There are a number of types of contract that are often used when engaging workers on a production. It is important to understand the distinctions between the different types of contracts for services and therefore the resulting responsibilities of the production. A summary of the main types of contract for work and services is set out below:
Employees – Employees are employed under a contract of employment. They generally have less autonomy in how they carry out their work but have the widest range of employment rights. They must be taxed under Schedule E meaning that their tax must be deducted at source via payroll. Employer national insurance contributions (NICs) are also payable and should therefore be included in the budget at the outset of a production.
Employees can generally be employed in all grades although it is not typical for heads of department to be employees. However, employment status is ultimately determined by an employment tribunal and depends on the actual working relationship between the engaging entity and an individual (for example, how much control the entity has over the worker) rather than what the contract states. Therefore, if there are any doubts as to the status of an individual, it is recommended that legal advice be taken.
Freelancers – Freelancers are engaged under a contract to provide services and are generally regarded as being self-employed.
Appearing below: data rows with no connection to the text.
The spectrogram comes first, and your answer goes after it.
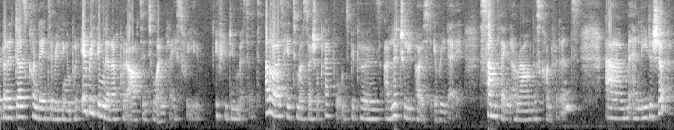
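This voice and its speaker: A woman's voice: fairly low pitch, normal speed. A woman, slightly nasal from hay fever, talking earnestly and chattily to her viewers. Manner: chatty, earnest, laughs easily. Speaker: vlogger and confidence coach. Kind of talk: casual talk to camera. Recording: echoey room.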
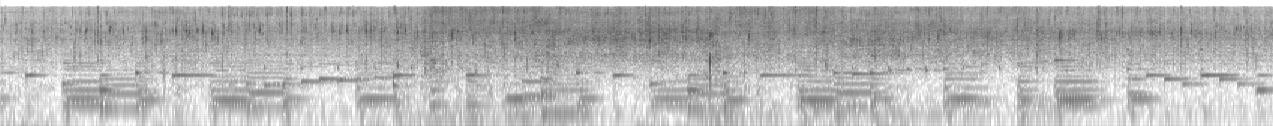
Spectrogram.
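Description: Hot cooking oil sizzling and crackling as breaded chicken balls deep-fry in a small steel wok. It builds over the first second or so as the pieces go in, then carries on steadily. A light background melody plays underneath.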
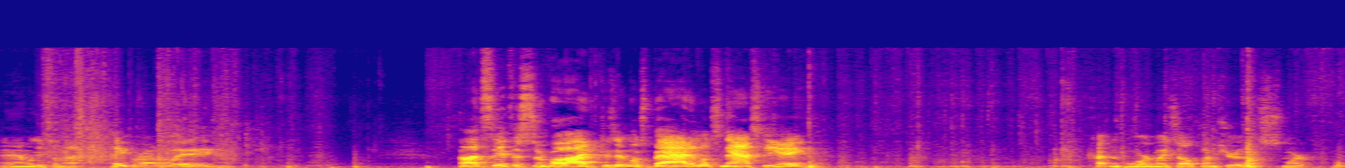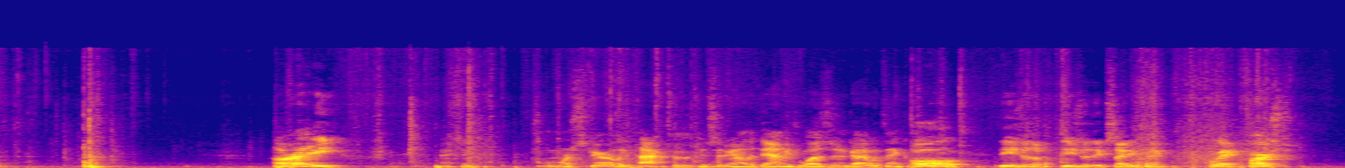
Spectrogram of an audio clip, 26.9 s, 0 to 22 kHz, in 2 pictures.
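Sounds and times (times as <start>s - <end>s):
faint room sound: 0.0s - 26.9s
paper and cardboard handling: 0.2s - 3.5s, 7.3s - 14.8s, 16.9s - 26.5s.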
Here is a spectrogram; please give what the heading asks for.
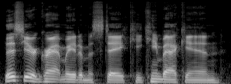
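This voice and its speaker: A man's voice: lowish voice, expressive, normal speed, bright, forceful tone. A man in his thirties, a podcast co-host, telling a long, rambling story in casual chat with lots of fillers.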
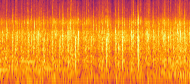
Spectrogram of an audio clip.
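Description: A crowd applauds for Truck Hero at a veterans event, steady moderate clapping with no talk over it, slightly distant.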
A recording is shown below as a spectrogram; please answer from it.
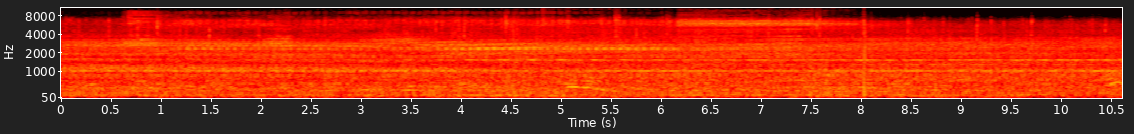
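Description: A model train running along the layout track, a steady rolling rumble of wheels and motor over the constant background noise of a busy hall.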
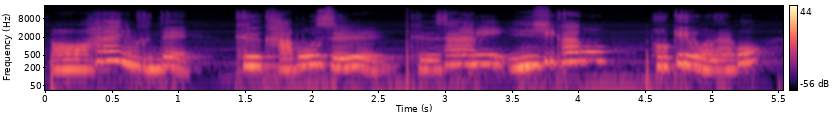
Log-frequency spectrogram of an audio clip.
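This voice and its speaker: A woman's voice: a little high, lively intonation, a little slow. A woman pastor preaching a sermon. She asks the congregation questions and answers them herself. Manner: acts out quoted voices loudly. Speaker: pastor and counselor. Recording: echoey room, mic at a distance, faint hum.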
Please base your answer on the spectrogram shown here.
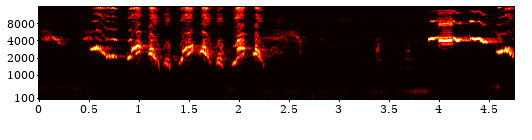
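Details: Oriental magpie-robin (kacer) giving a 'konslet' style lure song for a quick response: a burst of about eight loud, slurred whistles sweeping up and down, a pause, then higher clear whistles and another rapid phrase, over a faint low hum.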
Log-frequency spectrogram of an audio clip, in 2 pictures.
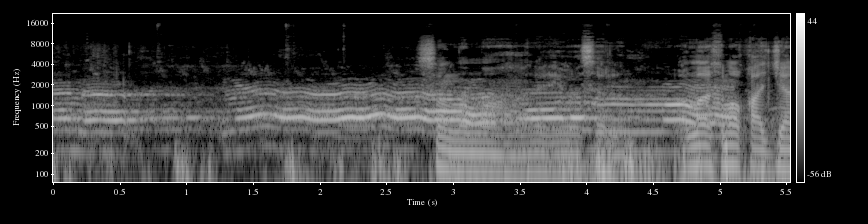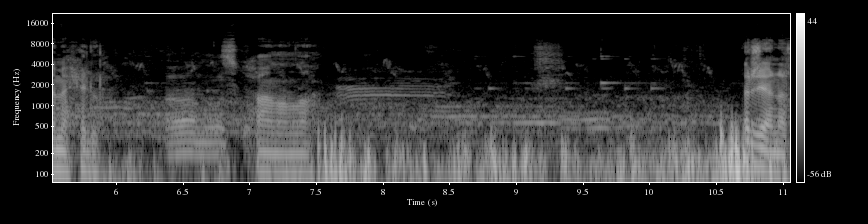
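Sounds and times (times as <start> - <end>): distant call to prayer: 0.0 - 11.0.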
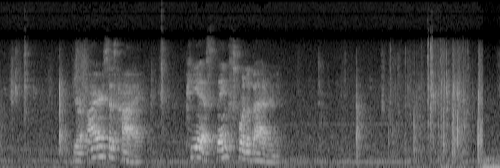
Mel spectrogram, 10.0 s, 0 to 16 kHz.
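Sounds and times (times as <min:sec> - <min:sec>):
people moving on a hard floor: 0:06.8 - 0:09.8.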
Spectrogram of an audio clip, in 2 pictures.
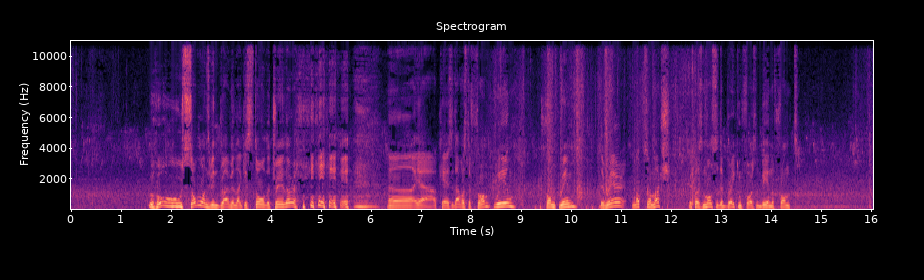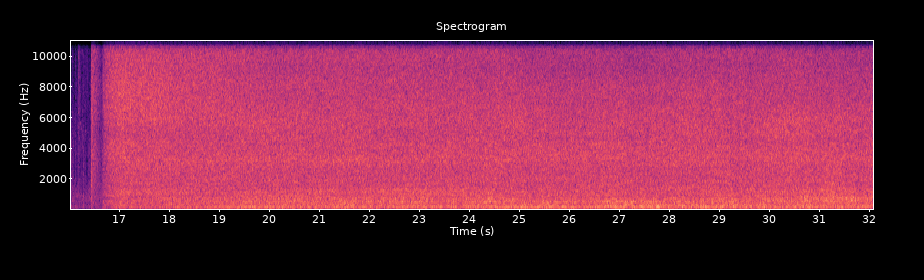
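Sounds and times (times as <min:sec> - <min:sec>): pressure washer spraying water: 0:16.4 - 0:32.0.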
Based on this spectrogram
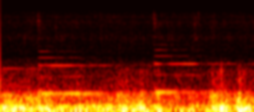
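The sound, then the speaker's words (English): Steady rain falls continuously while a low, distant thunder rumbles underneath, filling the background with a deep, even roar. No voices are heard. “He gets all the way outside, standing in the raindrops, the lightning flashing from distance, lighting from one part of the earth and shining onto the other.”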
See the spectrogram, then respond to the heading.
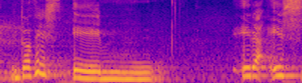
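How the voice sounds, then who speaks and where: Over noticeable background noise, a woman with a high pitch speaks with a French accent and lively intonation. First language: French (speaking Spanish). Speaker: speaker at a heritage conference. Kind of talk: conference talk. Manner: halting.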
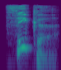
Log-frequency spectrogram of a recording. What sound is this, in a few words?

However, they also often have the status of a ‘worker’ which means that they sometimes benefit from a limited range of employment rights (such as a right to holiday and the national minimum wage). In a production context, freelancers are typically those working in one of the job titles included in the HMRC list within the film, TV & production guidance notes but can also be a worker engaged in a different capacity who works with autonomy and manages their own time and resources.
As freelancers are generally regarded as self-employed, they can be taxed under schedule D meaning they are responsible for their own tax. However, HMRC rules stipulate that these workers must work for more than one entity otherwise they may eventually be deemed to be an employee instead. It is currently industry standard to assume that, where contracts last longer than 9 months, a freelancer may be regarded as an employee. In such cases, legal advice or advice from HMRC should be sought.
Loan Outs – Key talent and crew are often contracted via loan-out agreements. A loan-out agreement is an agreement where the services of an individual are provided (or loaned out) via a personal service company. This means that the engaging entity contracts directly with the personal service company rather than the individual. In such cases, the personal service company rather than the engaging entity is typically responsible for dealing with the tax on any payments made under the agreement.
There are benefits to both parties to contract in this way but there can also be risks with this approach if the agreement is not drafted correctly (i.e. the producing entity needs to ensure that intellectual property created by the individual is assigned to the production). It is therefore best practice to seek legal advice when producing a loan-out agreement.